__Exercise__. All of the records below must be output exactly, with no pictures carried over.

BEGIN Records for this task

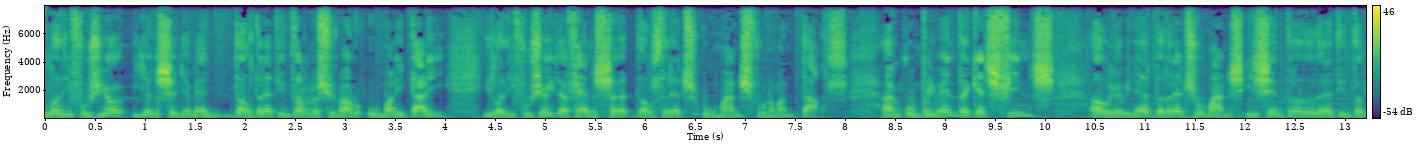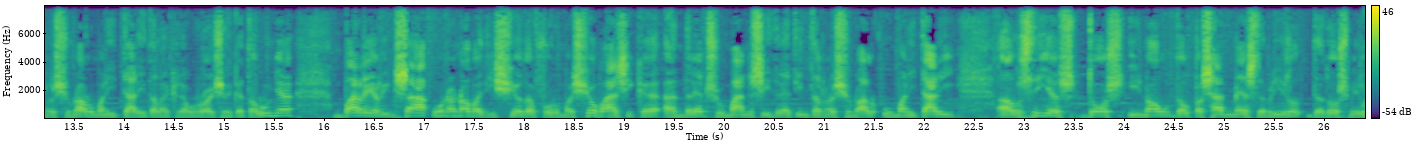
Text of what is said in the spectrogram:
la difusió i ensenyament del dret internacional humanitari i la difusió i defensa dels drets humans fonamentals. En compliment d'aquests fins, el Gabinet de Drets Humans i Centre de Dret Internacional Humanitari de la Creu Roja de Catalunya va realitzar una nova edició de formació bàsica en drets humans i dret internacional humanitari els dies 2 i 9 del passat mes d'abril de 2011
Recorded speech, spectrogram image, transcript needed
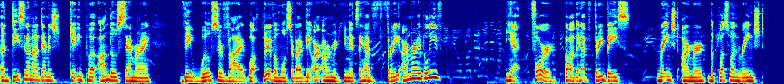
A decent amount of damage getting put on those samurai. They will survive. Well, three of them will survive. They are armored units. They have three armor, I believe. Yeah, four. Well, they have three base ranged armor. The plus one ranged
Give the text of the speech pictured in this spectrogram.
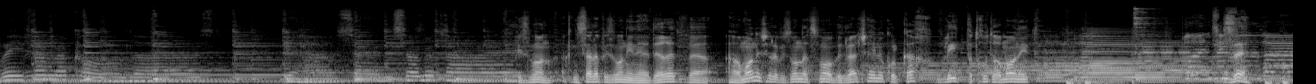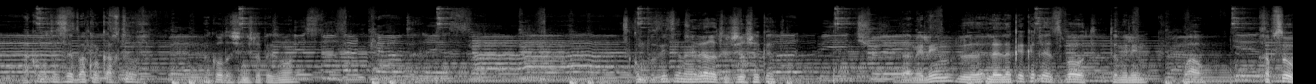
Away from the cold dust, your house. פזמון, הכניסה לפזמון היא נהדרת, וההרמוניה של הפזמון עצמו, בגלל שהיינו כל כך בלי התפתחות הרמונית, זה, האקורד הזה בא כל כך טוב, האקורד השני של הפזמון. זו קומפוזיציה נהדרת של שיר שקט. והמילים, ללקק את האצבעות, את המילים. וואו. חפשו,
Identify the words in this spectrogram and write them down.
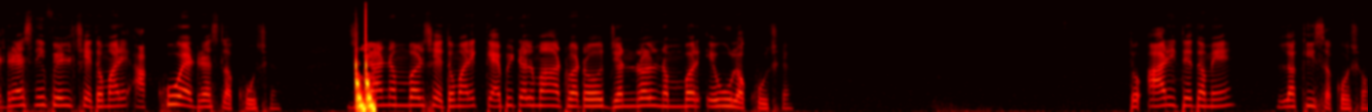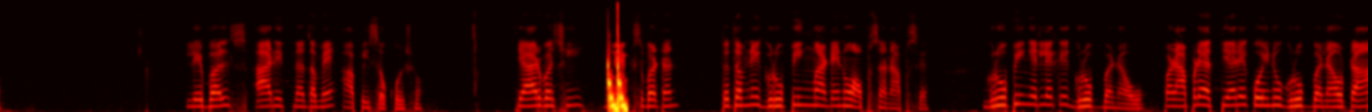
એડ્રેસની ફિલ્ડ છે, તો મારે આખું એડ્રેસ લખવું છે. જીઆર નંબર છે. તો મારે કેપિટલમાં અથવા તો જનરલ નંબર એવું લખવું છે. તો આ રીતે તમે લખી શકો છો. લેબલ્સ આ રીતના તમે આપી શકો છો. ત્યાર પછી નેક્સ્ટ બટન. તો તમને ગ્રુપિંગ માટેનું ઓપ્શન આપશે. ગ્રુપિંગ એટલે કે ગ્રુપ બનાવવું. પણ આપણે અત્યારે કોઈનું ગ્રુપ બનાવતા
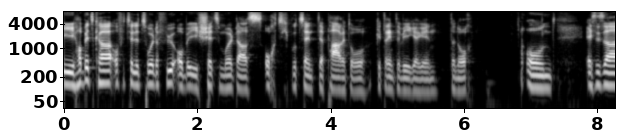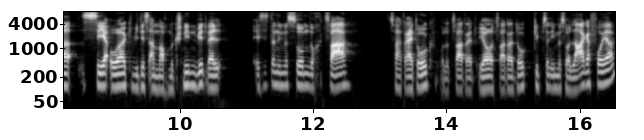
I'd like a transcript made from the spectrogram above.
ich habe jetzt keine offizielle Zahl dafür, aber ich schätze mal, dass 80% der Paare da getrennte Wege gehen danach. Und es ist auch sehr arg, wie das auch manchmal geschnitten wird, weil es ist dann immer so, nach zwei, zwei drei Tagen oder zwei, drei, ja, zwei, drei Tagen gibt es dann immer so ein Lagerfeuer.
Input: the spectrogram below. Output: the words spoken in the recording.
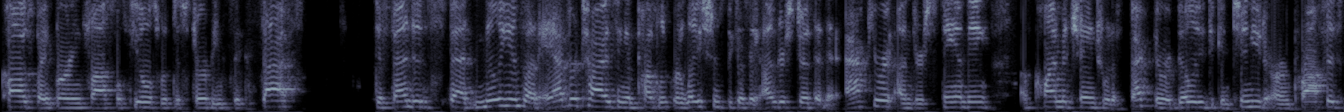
caused by burning fossil fuels with disturbing success Defendants spent millions on advertising and public relations because they understood that an accurate understanding of climate change would affect their ability to continue to earn profits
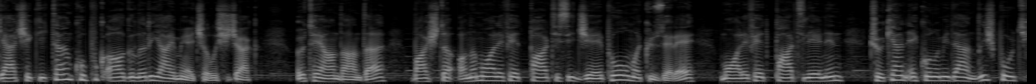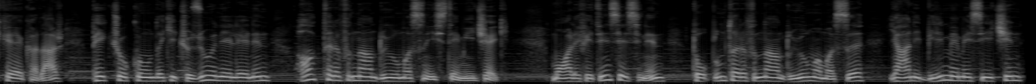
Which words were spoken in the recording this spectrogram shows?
gerçeklikten kopuk algıları yaymaya çalışacak. Öte yandan da başta ana muhalefet partisi CHP olmak üzere muhalefet partilerinin çöken ekonomiden dış politikaya kadar pek çok konudaki çözüm önerilerinin halk tarafından duyulmasını istemeyecek. Muhalefetin sesinin toplum tarafından duyulmaması yani bilinmemesi için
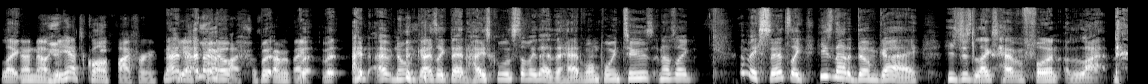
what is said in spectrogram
Like no, no, he had to qualify for. Not, he I had to I know, qualify, so but, probably like- but but I, I've known guys like that in high school and stuff like that that had 1.2s, and I was like, that makes sense. Like he's not a dumb guy. He just likes having fun a lot.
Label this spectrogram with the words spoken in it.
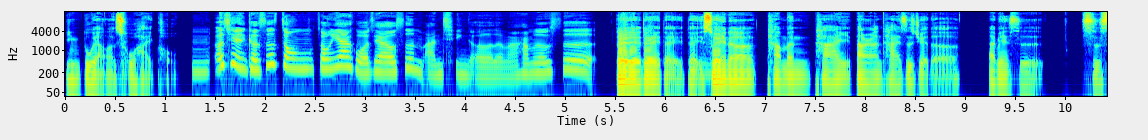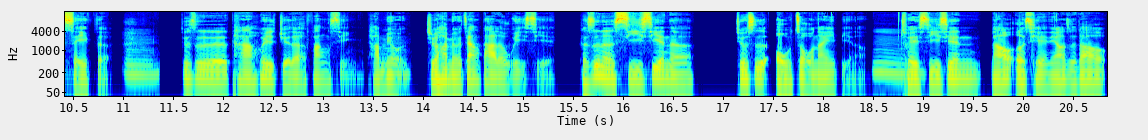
印度洋的出海口。嗯，而且可是中中亚国家都是蛮亲俄的嘛，他们都是对对对对对，嗯、所以呢，他们他也当然他还是觉得那边是是 safe 的，嗯，就是他会觉得放心，他没有、嗯、就他没有这样大的威胁。可是呢，西线呢？就是欧洲那一边啊，嗯，所以西线，然后而且你要知道，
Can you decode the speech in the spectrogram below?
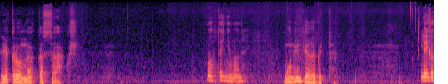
Se jokka runna kassahkus. Mohta injamana. Mun en tiedä kyttä. Leiko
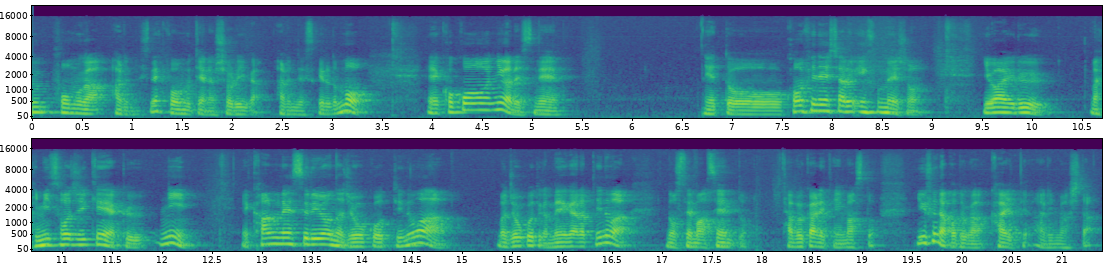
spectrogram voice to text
うフォームがあるんですね。フォームっていうのは書類があるんですけれども、ここにはですね、えっと、 confidential information、いわゆる、まあ、秘密保持契約に関連するような条項っていうのは、まあ、条項というか銘柄っていうのは載せませんと、省かれていますというふうなことが書いてありました。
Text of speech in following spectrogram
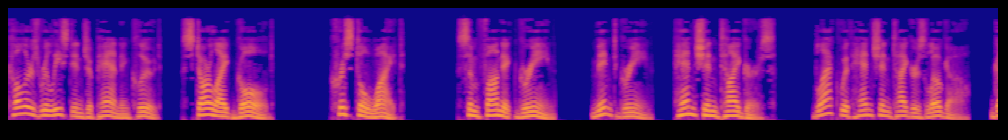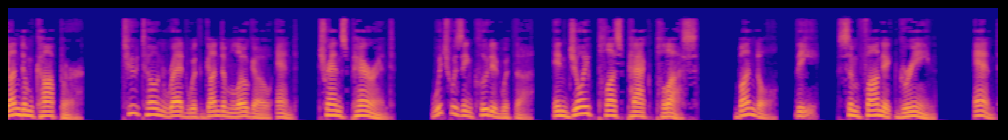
Colors released in Japan include Starlight Gold, Crystal White, Symphonic Green, Mint Green, Hanshin Tigers, black with Hanshin Tigers logo, Gundam Copper, two-tone red with Gundam logo and transparent which was included with the Enjoy Plus Pack Plus bundle. The Symphonic Green and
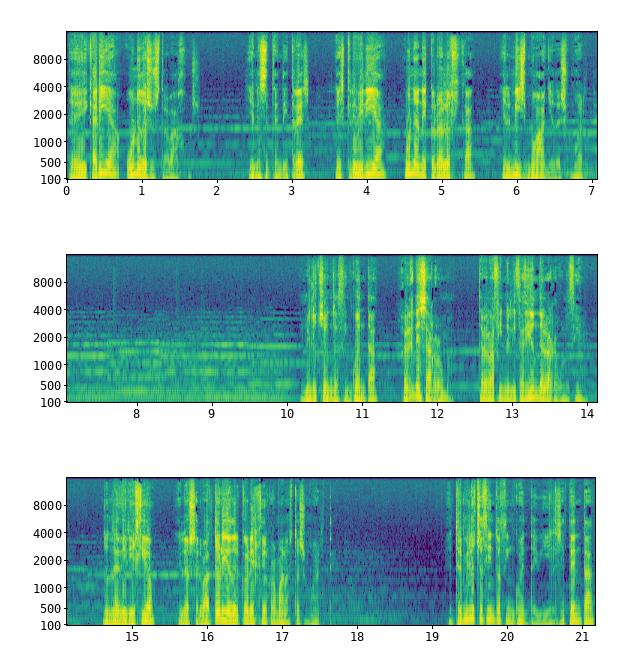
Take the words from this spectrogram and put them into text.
le dedicaría uno de sus trabajos, y en el 73 le escribiría una necrológica el mismo año de su muerte. En 1850 regresa a Roma tras la finalización de la Revolución, donde dirigió el Observatorio del Colegio Romano hasta su muerte. Entre 1850 y el 70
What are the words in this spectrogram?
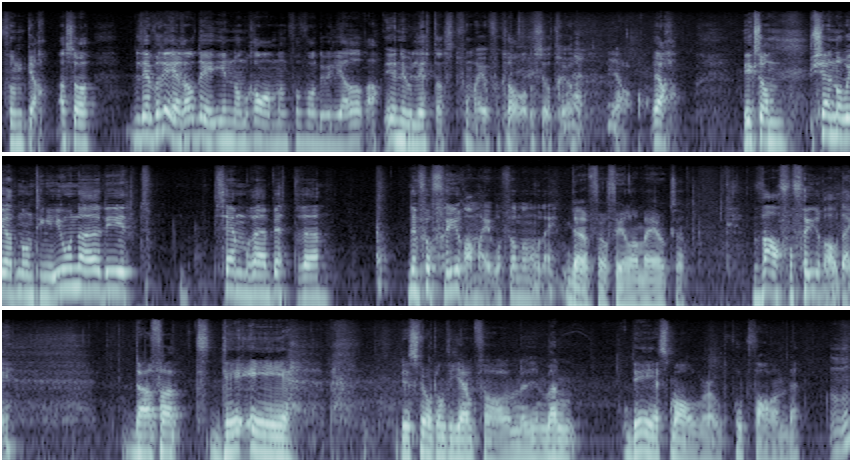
funkar? Alltså, levererar det inom ramen för vad du vill göra? Det är nog lättast för mig att förklara det så tror jag. Ja. Ja. Liksom, känner vi att någonting är onödigt, sämre, bättre? Den får fyra av mig, vad får den av dig? Den får fyra av mig också. Varför fyra av dig? Därför att det är... Det är svårt att inte jämföra dem nu men det är Small World fortfarande. Mm.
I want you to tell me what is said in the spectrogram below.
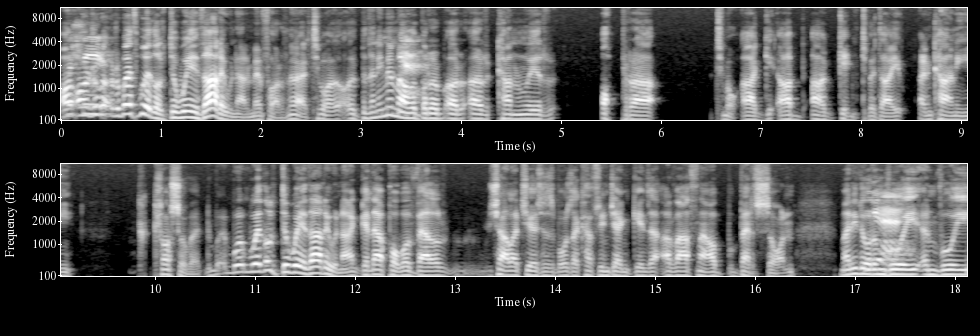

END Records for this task

__Result of this task__.
Text of what is said in the spectrogram:
la difusió i ensenyament del dret internacional humanitari i la difusió i defensa dels drets humans fonamentals. En compliment d'aquests fins, el Gabinet de Drets Humans i Centre de Dret Internacional Humanitari de la Creu Roja de Catalunya va realitzar una nova edició de formació bàsica en drets humans i dret internacional humanitari els dies 2 i 9 del passat mes d'abril de 2011
Recorded speech, spectrogram image, transcript needed
A decent amount of damage getting put on those samurai. They will survive. Well, three of them will survive. They are armored units. They have three armor, I believe. Yeah, four. Well, they have three base ranged armor. The plus one ranged
Give the text of the speech pictured in this spectrogram.
Away from the cold dust, your house. פזמון, הכניסה לפזמון היא נהדרת, וההרמוניה של הפזמון עצמו, בגלל שהיינו כל כך בלי התפתחות הרמונית, זה, האקורד הזה בא כל כך טוב, האקורד השני של הפזמון. זו קומפוזיציה נהדרת של שיר שקט. והמילים, ללקק את האצבעות, את המילים. וואו. חפשו,
Identify the words in this spectrogram and write them down.
એડ્રેસની ફિલ્ડ છે, તો મારે આખું એડ્રેસ લખવું છે. જીઆર નંબર છે. તો મારે કેપિટલમાં અથવા તો જનરલ નંબર એવું લખવું છે. તો આ રીતે તમે લખી શકો છો. લેબલ્સ આ રીતના તમે આપી શકો છો. ત્યાર પછી નેક્સ્ટ બટન. તો તમને ગ્રુપિંગ માટેનું ઓપ્શન આપશે. ગ્રુપિંગ એટલે કે ગ્રુપ બનાવવું. પણ આપણે અત્યારે કોઈનું ગ્રુપ બનાવતા
I'd like a transcript made from the spectrogram above.
ich habe jetzt keine offizielle Zahl dafür, aber ich schätze mal, dass 80% der Paare da getrennte Wege gehen danach. Und es ist auch sehr arg, wie das auch manchmal geschnitten wird, weil es ist dann immer so, nach zwei, zwei drei Tagen oder zwei, drei, ja, zwei, drei Tagen gibt es dann immer so ein Lagerfeuer.
Input: the spectrogram below. Output: the words spoken in the recording.
caused by burning fossil fuels with disturbing success Defendants spent millions on advertising and public relations because they understood that an accurate understanding of climate change would affect their ability to continue to earn profits
Which words were spoken in the recording this spectrogram shows?
gerçeklikten kopuk algıları yaymaya çalışacak. Öte yandan da başta ana muhalefet partisi CHP olmak üzere muhalefet partilerinin çöken ekonomiden dış politikaya kadar pek çok konudaki çözüm önerilerinin halk tarafından duyulmasını istemeyecek. Muhalefetin sesinin toplum tarafından duyulmaması yani bilinmemesi için
what is said in spectrogram
Like no, no, he had to qualify for. Not, he I had to I know, qualify, so but, probably like- but but I, I've known guys like that in high school and stuff like that that had 1.2s, and I was like, that makes sense. Like he's not a dumb guy. He just likes having fun a lot.
Label this spectrogram with the words spoken in it.
印度洋的出海口。嗯，而且可是中中亚国家都是蛮亲俄的嘛，他们都是对对对对对，嗯、所以呢，他们他也当然他还是觉得那边是是 safe 的，嗯，就是他会觉得放心，他没有、嗯、就他没有这样大的威胁。可是呢，西线呢？就是欧洲那一边啊，嗯，所以西线，然后而且你要知道，
Can you decode the speech in the spectrogram below?
Se jokka runna kassahkus. Mohta injamana. Mun en tiedä kyttä. Leiko
spectrogram voice to text
うフォームがあるんですね。フォームっていうのは書類があるんですけれども、ここにはですね、えっと、 confidential information、いわゆる、まあ、秘密保持契約に関連するような条項っていうのは、まあ、条項というか銘柄っていうのは載せませんと、省かれていますというふうなことが書いてありました。
Text of speech in following spectrogram
Colors released in Japan include Starlight Gold, Crystal White, Symphonic Green, Mint Green, Hanshin Tigers, black with Hanshin Tigers logo, Gundam Copper, two-tone red with Gundam logo and transparent which was included with the Enjoy Plus Pack Plus bundle. The Symphonic Green and
Take the words from this spectrogram and put them into text.
le dedicaría uno de sus trabajos, y en el 73 le escribiría una necrológica el mismo año de su muerte. En 1850 regresa a Roma tras la finalización de la Revolución, donde dirigió el Observatorio del Colegio Romano hasta su muerte. Entre 1850 y el 70
What are the words in this spectrogram?
funkar? Alltså, levererar det inom ramen för vad du vill göra? Det är nog lättast för mig att förklara det så tror jag. Ja. Ja. Liksom, känner vi att någonting är onödigt, sämre, bättre? Den får fyra av mig, vad får den av dig? Den får fyra av mig också. Varför fyra av dig? Därför att det är... Det är svårt att inte jämföra dem nu men det är Small World fortfarande. Mm.
I want you to tell me what is said in the spectrogram below.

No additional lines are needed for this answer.